Hhjtzrbjtu7lmqcndp9g

Caitlin MacNeal

Caitlin MacNeal is a News Writer based in Washington, D.C. Before joining TPM, Caitlin interned and wrote for the Huffington Post, the Sunlight Foundation and Slate. She is a graduate of Georgetown University.

Articles by Caitlin

Fox News host Greta Van Susteren slammed Pam Geller and her anti-Islam group, the American Freedom Defense Initiative, for putting police in danger by holding a Muhammad cartoon contest near Dallas over the weekend.

"Protect our police. Do not recklessly lure them into danger, and that’s what happened in Garland, Texas, at the Mohammad cartoon contest. Yes, of course, there is a First Amendment right and of course it’s very important. But the exercise of that right includes using good judgement," Van Susteren said on her show, "On The Record," on Tuesday evening.

Read More →

Federal officials warned local law enforcement last week that the Muhammad cartoon contest held near Dallas on Sunday could provoke violence, according to the Wall Street Journal.

Officials from the FBI and Department of Homeland Security on April 30 sent law enforcement agencies a bulletin about the event, noting that it could “prompt violent extremist reaction.” However, officials were more worried about violence abroad following the event and said an attack was “less likely at home.”

Read More →

Two days after two gunmen opened fire on law enforcement officers outside of a Muhammed cartoon contest in Texas, little is known about the two suspects killed during the attack.

News reports have identified the two suspects as Elton Simpson and Nadir Soofi of Phoenix, Arizona, but law enforcement authorities have not officially acknowledged the identities of the gunmen.

Some news reports have said the men were roommates, others have said that they merely lived in the same apartment complex in Phoenix and attended the same mosque.
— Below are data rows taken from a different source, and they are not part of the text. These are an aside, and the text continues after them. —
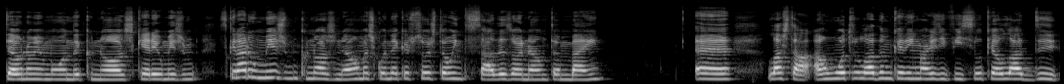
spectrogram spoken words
estão na mesma onda que nós, querem o mesmo, se calhar o mesmo que nós não, mas quando é que as pessoas estão interessadas ou não também. Uh, lá está, há um outro lado um bocadinho mais difícil que é o lado de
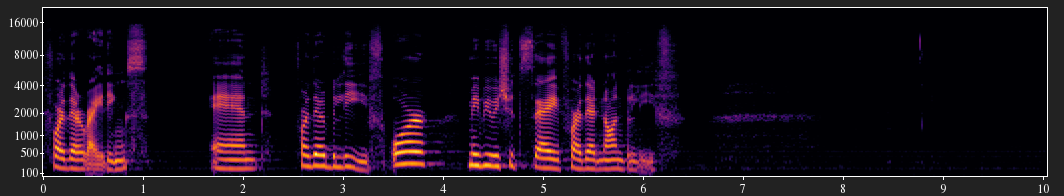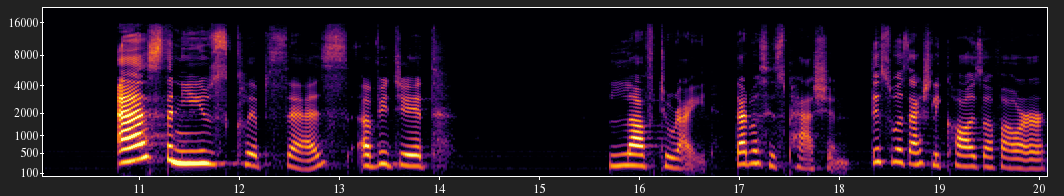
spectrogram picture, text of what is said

Simpson had previously been investigated by the FBI for potential connections to jihadist terrorism, but Soofi did not seem to show signs of radicalization or violence.

Neither suspect had a particularly robust online presence, and with little information from officials about the suspects, the few fragments from family members and court documents paint an incomplete picture of the gunmen who carried out the attack.

Read More →

One of the writers for satirical French magazine Charlie Hebdo, the target of a deadly attack in January, said that the magazine's cartoons portraying the Prophet Muhammad are different from the contest to draw Muhammed in Texas over the weekend.

Jean-Baptiste Thoret, a Charlie Hebdo film critic, told PBS' Charle Rose that there's "absolutely no comparison possible" between the Charlie Hebdo attack and the shooting outside of the Muhammed cartoon contest held near Dallas by anti-Islam group American Freedom Defense Initiative.

Read More →

The Islamic State on Tuesday allegedly claimed responsibility for the shooting outside a Muhammed cartoon contest near Dallas through its official radio station, Agence France-Press reported.

"Two of the soldiers of the caliphate executed an attack on an art exhibit in Garland, Texas, and this exhibit was portraying negative pictures of the Prophet Mohammed," ISIL claimed, according to AFP.

Read More →

Pentagon officials on Monday assured Texas residents that upcoming military exercises in the state are not part of a plot to take over Texas, despite conspiracy theorists' concerns that the U.S. will impose martial law in the state.

Defense officials rejected the "wild speculation" about the "Jade Helm 15" exercise, which prompted Texas Gov. Greg Abbott (R) to order the Texas State Guard to oversee the exercises.

Read More →

Kristina Sitton, a lawyer who in 2010 represented one of the suspected gunmen who opened fire on an anti-Muslim event in Texas, said that the FBI had been aware of the suspect but that he "seemed pretty normal."

Elton Simpson, one of the suspected gunmen, had been previously identified by the FBI as a terrorist suspect. Simpson was charged in 2010 with lying to federal officers, according to the New York Times. The judge ruled that there was not proof that Simpson was plotting a terrorist attack.

Read More →

The two gunmen who attacked a Muhammed cartoon contest near Dallas on Sunday used assault rifles to open fire on two officers parked at an entrance to the event venue but were quickly shot dead by a police officer, according to Garland police spokesman Joe Harn.

During a Monday morning press conference on the shooting, Harn (pictured above) added new details that painted a dramatic picture of officers suddenly coming under fire but managing to thwart what police said was an intended attack on the 200 people attending the event inside, which was sponsored by the anti-Islam group American Freedom Defense Initiative. The group, co-founded by Pamela Geller, is listed as an anti-Muslim hate group by the Southern Poverty Law Center.

Two officers - a Garland police officer and an unarmed security officer for the local school district - were sitting in a patrol car blocking the entrance to the event. When the suspects arrived in their vehicle, the two officers began to step out of the patrol car, according to Harn.

Read More →

LiveWire